By election day 1996, people were joking: "hey, did you know that Bob Dole was injured in WWII?" because he had overused it in the course of the campaign. What was the ultimate patriotic trump card to use against a draft-dodging Democrat and his uppity feminist wife had become a punchline by Election Day. Dole lost in a landslide.
And how many people rolled their eyes when John Kerry said "reporting for duty" at the 2004 DNC? I did, and I was one of his supporters! Need I remind anyone of the RNC purple heart bandaids?
And you may not have heard, but Rudy Giuliani was mayor on 9/11.
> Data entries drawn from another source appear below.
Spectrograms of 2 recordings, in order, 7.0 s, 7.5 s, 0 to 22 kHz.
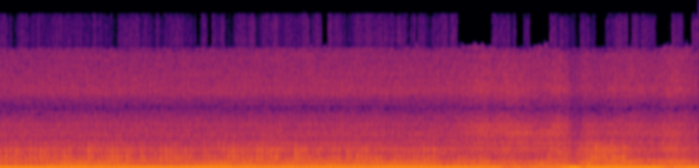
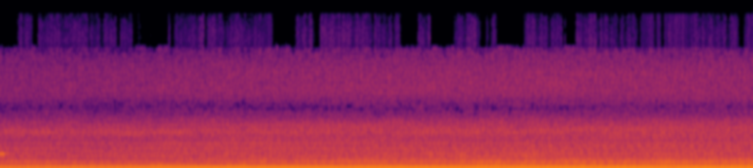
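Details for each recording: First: Toyota RAV4 2.0 1AZ-FE, 228,000 km, held at 2,200 rpm: dull uneven knock under the exhaust, silent at idle; timing chain already replaced without cure, rod bearing suspected, not yet confirmed before teardown. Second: Toyota RAV4 2.0 1AZ-FE after engine rebuild for connecting-rod knock at 2200 rpm (chain and guides replaced): smooth, even low idle hum with no tapping or knocking from the bottom end; normal idle.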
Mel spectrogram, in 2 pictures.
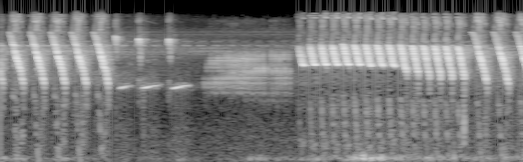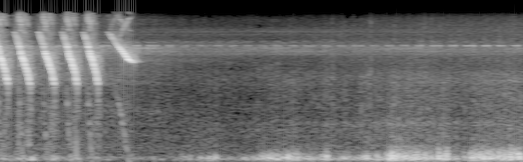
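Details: Domestic Belgian canary singing at a song competition. A fast series of high, steeply falling notes gives way to a brief buzzy passage, then a bright rapid trill of repeated slurred notes and a long held whistle, with faint low rumbling behind.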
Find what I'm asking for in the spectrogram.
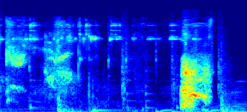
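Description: A pet dog yips and barks in a few short, close bursts, the loudest near the end, with faint household noise between.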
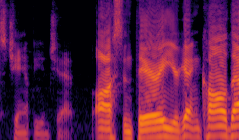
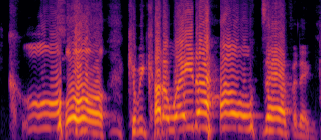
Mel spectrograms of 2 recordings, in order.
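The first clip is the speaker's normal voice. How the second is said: high, uneasy mock voice with a laugh; hammed-up high cringing plea; mock awkward viewer; 10 semitones higher, 4 dB louder, slower than usual. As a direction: squirm like an embarrassed viewer. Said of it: "And you're like".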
At this point in the campaign, before he's even been officially nominated at the RNC, we've already seen McCain use the POW defense for not knowing how many houses he has, ditching his disabled wife for a hot, young, rich, blonde USC cheerleader, having a shitty health care plan, breaking the rules of the Saddleback forum, and a whole host of others. Those don't include the old hits, like when he used the POW defense during his first House race to counter accusations that he was a carpetbagger, or when he invoked the Hanoi Hilton to shield him from the Keating 5 scandal.
And the press is starting to notice. What was once a ridiculous chorus of buffoons perpetually invoking John McCain's "reticence" to discuss his POW experience has recently morphed into a litany of articles expressing "concern" that McCain is cheapening his experience (and, let's not forget, the experiences of all those who suffered in POW camps).
And last night, Rachel Maddow exposed it to primetime MSNBC viewers:
She's going to be good.
Meanwhile, you may have seen McCain whip out the POW defense most recently on Leno. That was his 13th appearance on the Tonight Show. I didn't watch; does anyone know if he accused Obama of being a celebrity while he was there?